As does Better Living, a record that seems to have taken an eternity to make but has proved itself to be well worth the wait. Having released two EPs at the back end of 2010, one of which was produced by Klaxons' Jamie Reynolds, their progression from speed merchants whose songs barely stretched beyond the two minutes mark to purveyors of doom laden grindcore riffs harking back to that genre's halcyon period of the late Eighties hasn't gone unnoticed.
Recorded in their Hackney studio over the summer of 2011 and also produced by the band themselves, Better Living is a brutal collection dissected into 12 pieces that recalls the likes of Discharge, Heresy and Unseen Terror at their finest. Except filtered through a twenty-first century time tunnel. Just to confirm where they're coming from, Better Living even includes a cover of 'Crucifixion' by Swiss prototype death metallers Hellhammer. However, first and foremost, let's concentrate on the other 11 pieces of original material.
From the moment Craig E Pierce's monotone bass thud kicks 'Foxtrot' and Better Living into life, its clear Flats have morphed into a mercilessly efficient unit of considerable force. While most of Devine's lyrical screams are indecipherable, buried underneath a savage wall of claustrophobic riffage, there's a plausibility in Flats' make-up which suggests for all the criticism of being silver spoon fed and having it easy, they've chose the least commercial path of resistance possible. 'Tango' segues into the opener, all punk attitude and metal in structure like the crossover bands of yore, while the existentialist thrash of 'Shuffle' brings to mind the likes of Bolt Thrower or Carcass, less the latter's bizarre tales of rotting flesh and cannibalism.
Even better is 'Country', which takes its ear shredding blueprint from Conflict's The Final Conflict. Both 'Fast' and 'Slam' revert to the tried and tested, foot to the floor high speed punk formula which characterised the band's earliest recordings, while the cascading vocal duel of 'Moonwalk' and guttural nihilism of 'Macabre Unit' highlight Flats at their subservient, brattish best.
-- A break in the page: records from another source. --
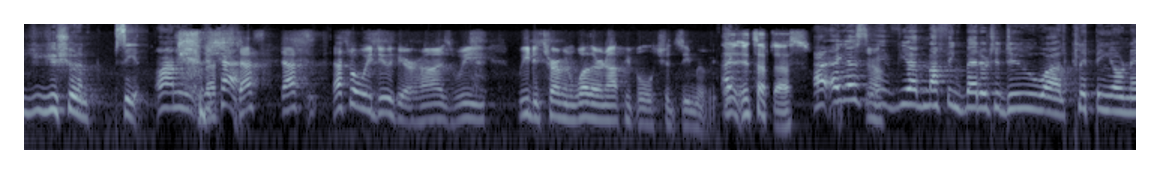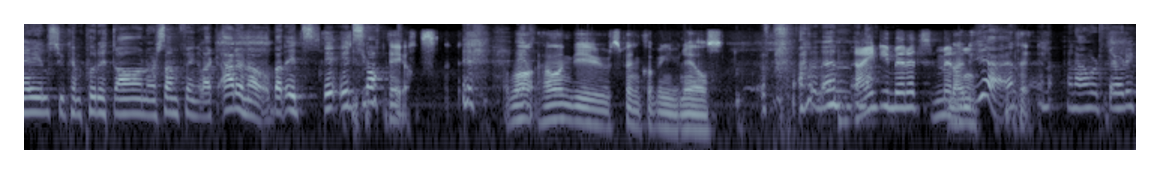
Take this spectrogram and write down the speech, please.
you, you shouldn't see it. Or I mean, That's that's that's that's what we do here, huh? Is we we determine whether or not people should see movies. It- it's up to us. I, I guess Yeah. if you have nothing better to do while clipping your nails, you can put it on or something like I don't know. But it's it, it's not. Nails. How long, how long do you spend clipping your nails? I don't know. Ninety minutes minimum. 90. Yeah, an, an, an hour thirty.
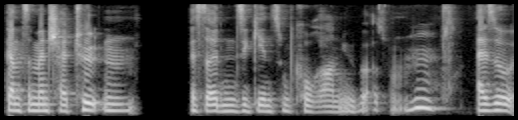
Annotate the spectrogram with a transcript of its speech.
ganze Menschheit töten. Es sei denn, sie gehen zum Koran über. Also, hm. also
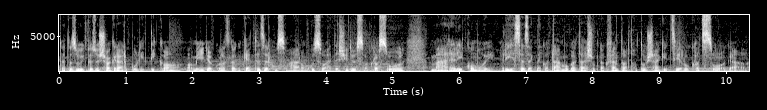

By the time 'Mambo' brings Better Living to a close - its doom-like shudder providing a desolate finale - anyone doubting the integrity and validity of Flats has surely succumbed to the most brutally delivered of wake-up calls. Furthermore, in sticking two fingers up at both their detractors and Dalston, they've crafted one of the most viscerally engaging British rock albums in years.